ASSIGNMENT
Restate word for word only the lines running from the one with "Speech in the" to the end of the data, both ends included. Omit any pictures.

GIVEN DATA
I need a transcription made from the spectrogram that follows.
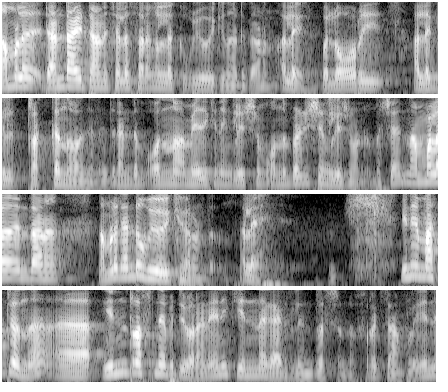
നമ്മൾ രണ്ടായിട്ടാണ് ചില സ്ഥലങ്ങളിലൊക്കെ ഉപയോഗിക്കുന്നതായിട്ട് കാണുന്നത് അല്ലേ? ഇപ്പോൾ ലോറി അല്ലെങ്കിൽ ട്രക്ക് എന്ന് പറഞ്ഞാൽ ഇത് രണ്ടും ഒന്ന് അമേരിക്കൻ ഇംഗ്ലീഷും ഒന്ന് ബ്രിട്ടീഷ് ഇംഗ്ലീഷുമാണ് പക്ഷേ നമ്മൾ എന്താണ് നമ്മൾ രണ്ടും ഉപയോഗിക്കാറുണ്ട് അല്ലേ? ഇനി മറ്റൊന്ന് ഇൻട്രസ്റ്റിനെ പറ്റി പറയണം എനിക്ക് ഇന്ന കാര്യത്തിൽ ഇൻട്രസ്റ്റ് ഉണ്ട്. For example in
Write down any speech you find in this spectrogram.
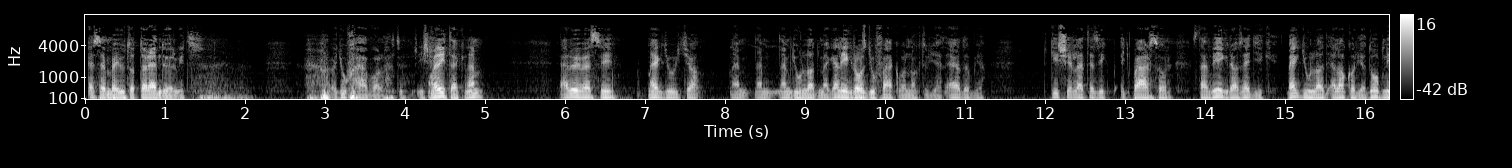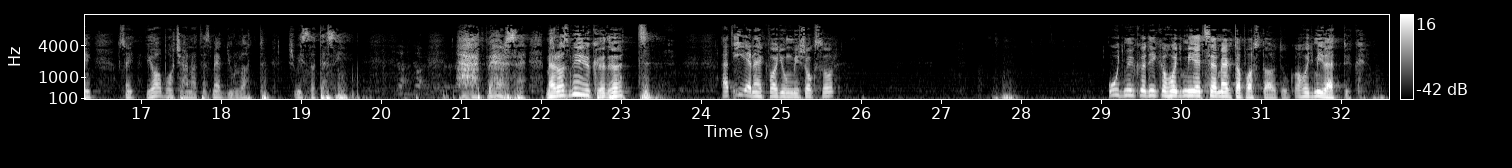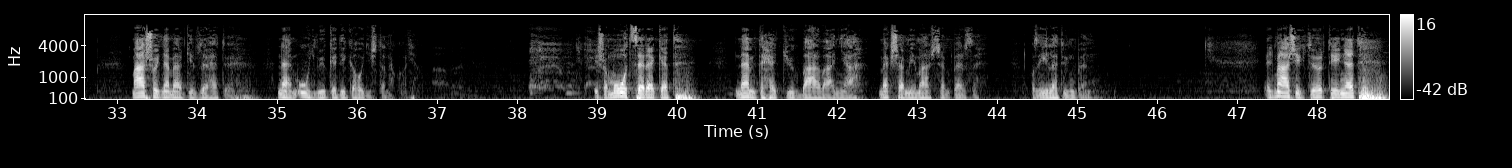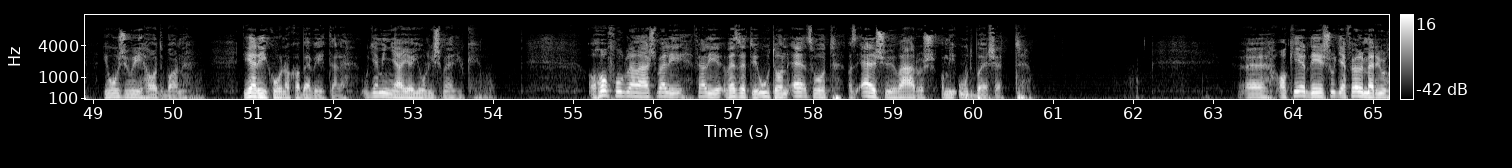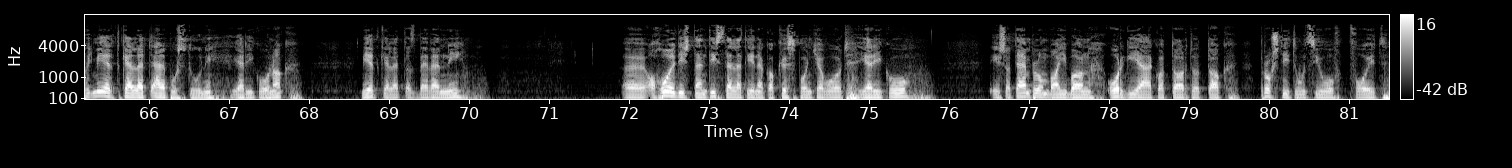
Eszembe jutott a rendőrvic. A gyufával. Ismeritek, nem? Előveszi, meggyújtja, nem, nem, nem gyullad meg. Elég rossz gyufák vannak, tudja, eldobja. Kísérletezik egy párszor, aztán végre az egyik meggyullad, el akarja dobni, azt mondja, ja, bocsánat, ez meggyulladt, és visszateszi. Hát persze, mert az működött. Hát ilyenek vagyunk mi sokszor. Úgy működik, ahogy mi egyszer megtapasztaltuk, ahogy mi vettük. Máshogy nem elképzelhető. Nem, úgy működik, ahogy Isten akarja. És a módszereket nem tehetjük bálványá, meg semmi más sem persze az életünkben. Egy másik történet Józsué 6-ban, Jerikónak a bevétele. Ugye mindnyáján jól ismerjük. A honfoglalás felé, felé vezető úton ez volt az első város, ami útba esett. A kérdés ugye fölmerül, hogy miért kellett elpusztulni Jerikónak, miért kellett azt bevenni. A holdisten tiszteletének a központja volt Jerikó, és a templombaiban orgiákat tartottak, prostitúció folyt,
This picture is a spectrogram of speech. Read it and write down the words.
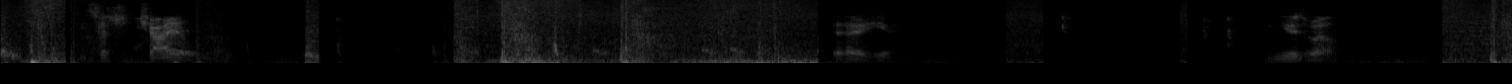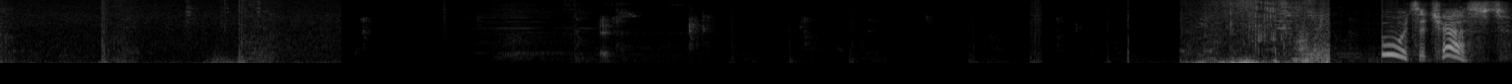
He's such a child. Get out of here. You as well. Oops. Ooh, it's a chest.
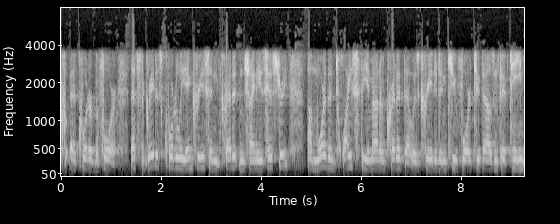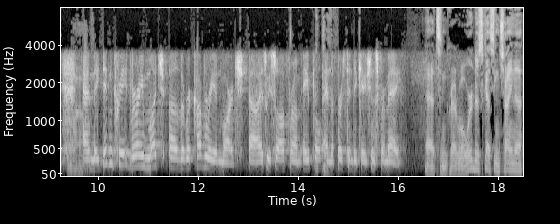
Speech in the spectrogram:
qu- uh, quarter before. That's the greatest quarterly increase in credit in Chinese history, uh, more than twice the amount of credit that was created in Q4 2015. And they didn't create very much of a recovery in March, uh, as we saw from April and the first indications for May. That's incredible. We're discussing China,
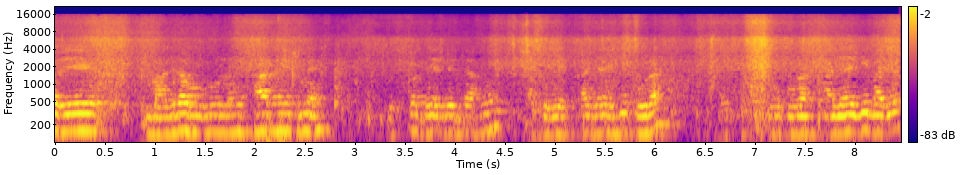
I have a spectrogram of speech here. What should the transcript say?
और ये बाजरा वो नहीं खा रहे थे मैं इसको दे देता हूँ। फिर ये खा जाएगी पूरा। ये पूरा खा जाएगी बाजरा।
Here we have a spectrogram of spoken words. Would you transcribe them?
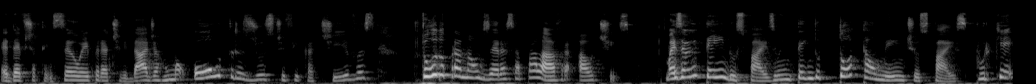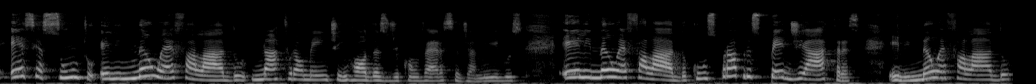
é déficit de atenção, é hiperatividade, arruma outras justificativas, tudo para não dizer essa palavra autismo. Mas eu entendo os pais, eu entendo totalmente os pais, porque esse assunto ele não é falado naturalmente em rodas de conversa de amigos, ele não é falado com os próprios pediatras, ele não é falado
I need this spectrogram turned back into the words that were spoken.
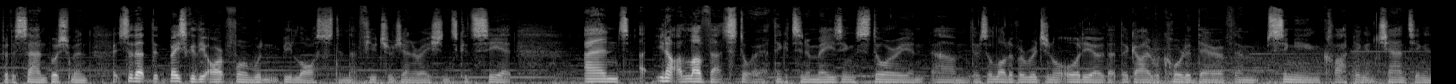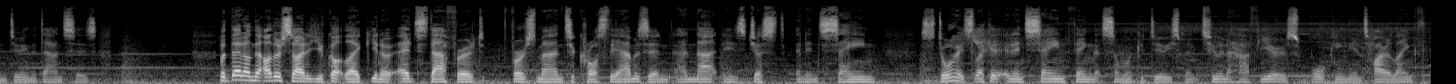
for the San Bushmen, so that the, basically the art form wouldn't be lost and that future generations could see it. And uh, you know, I love that story. I think it's an amazing story, and um, there's a lot of original audio that the guy recorded there of them singing and clapping and chanting and doing the dances. But then on the other side, you've got like you know Ed Stafford, first man to cross the Amazon, and that is just an insane story. It's like a, an insane thing that someone could do. He spent two and a half years walking the entire length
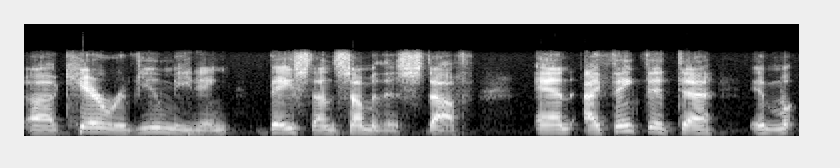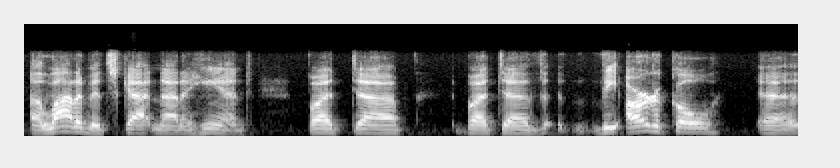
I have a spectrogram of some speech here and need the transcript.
uh, care review meeting based on some of this stuff. And I think that uh, it, a lot of it's gotten out of hand. But uh, but uh, the, the, article, uh,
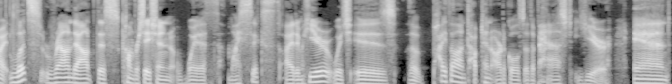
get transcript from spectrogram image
All right, let's round out this conversation with my sixth item here, which is the Python top 10 articles of the past year. And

SOLVED PROBLEM
Speech in the spectrogram:
qu- uh, quarter before. That's the greatest quarterly increase in credit in Chinese history, uh, more than twice the amount of credit that was created in Q4 2015. And they didn't create very much of a recovery in March, uh, as we saw from April and the first indications for May. That's incredible. We're discussing China,
I have a spectrogram of speech here. What should the transcript say?
और ये बाजरा वो नहीं खा रहे थे मैं इसको दे देता हूँ। फिर ये खा जाएगी पूरा। ये पूरा खा जाएगी बाजरा।
Here we have a spectrogram of spoken words. Would you transcribe them?
é déficit de atenção, é hiperatividade, arruma outras justificativas, tudo para não dizer essa palavra autismo. Mas eu entendo os pais, eu entendo totalmente os pais, porque esse assunto ele não é falado naturalmente em rodas de conversa de amigos, ele não é falado com os próprios pediatras, ele não é falado
I need this spectrogram turned back into the words that were spoken.
for the San Bushmen, so that the, basically the art form wouldn't be lost and that future generations could see it. And uh, you know, I love that story. I think it's an amazing story, and um, there's a lot of original audio that the guy recorded there of them singing and clapping and chanting and doing the dances. But then on the other side, you've got like you know Ed Stafford, first man to cross the Amazon, and that is just an insane story. It's like a, an insane thing that someone could do. He spent two and a half years walking the entire length
I have a spectrogram of some speech here and need the transcript.
uh, care review meeting based on some of this stuff. And I think that uh, it, a lot of it's gotten out of hand. But uh, but uh, the, the, article, uh,
get transcript from spectrogram image
All right, let's round out this conversation with my sixth item here, which is the Python top 10 articles of the past year. And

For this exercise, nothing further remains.